I previously reported that the Appellate Division, Fourt Department, in People of State of New York ex rel. Lucas Foote v Piscotti, held that persons charged with violating the terms of post release supervision not imposed by judges are entitled to immediate release. In fact, the other three Appellate Divisions have all issued similar decisions (People ex rel Lewis Ward, __ AD3d __, 2008 WL 2051102 [1st Dept 5/1/08]; People ex rel Gerard v Kralik, 2008 NY Slip Op 04895 [2nd Dept 5/27/08]; Prendergast v NYS Dept of Corrections, __ AD3d __, 2008 WL 1902192 [3d Dept 5/1/08]).
Seems pretty clear. So what has our State done with the hundreds of persons currently being incarcerated in New York state based on violations of PRS not imposed by judges? They have sent memos to the judges about how they can get them re-sentenced, and have written to the inmates telling them they will be subject to re-sentencing, but have taken no steps to release these people being held without any valid commitment order or to inform them that they are being illegally detained and are entitled to release forthwith. The Attorney General has taken the position that even when the commitment do not show any judicially imposed sentence of PRS and when the only PRS was illegally imposed by DOCS the person should be held in custody because the commitment order may be incorrect.
Phrased differently, the Attorney General, without citing any authority, argues that, rather than being bound by the terms of commitment orders, DOCS is free to ignore them since they may be incorrect (sort of a presumption of irregularity). And the argument is that, based on this possibility, the person can be detained despite the absence of any commitment order justifying continued custody.

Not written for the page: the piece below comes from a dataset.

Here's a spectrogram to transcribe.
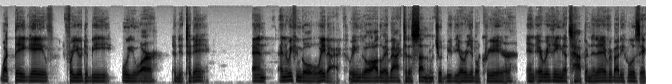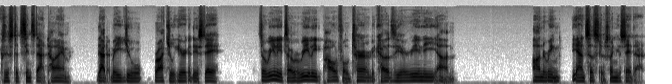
what they gave for you to be who you are today. And and we can go way back. We can go all the way back to the sun, which would be the original creator and everything that's happened and everybody who's existed since that time that made you brought you here to this day. So really, it's a really powerful term because you're really um, honoring the ancestors when you say that.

In a different context, the Fourth Department held in People v Williams, 191 AD2d 989 [4th Dept 1993] “The police are not at liberty to arrest and hold a suspect while they search for evidence sufficient to justify their action [citations omitted].”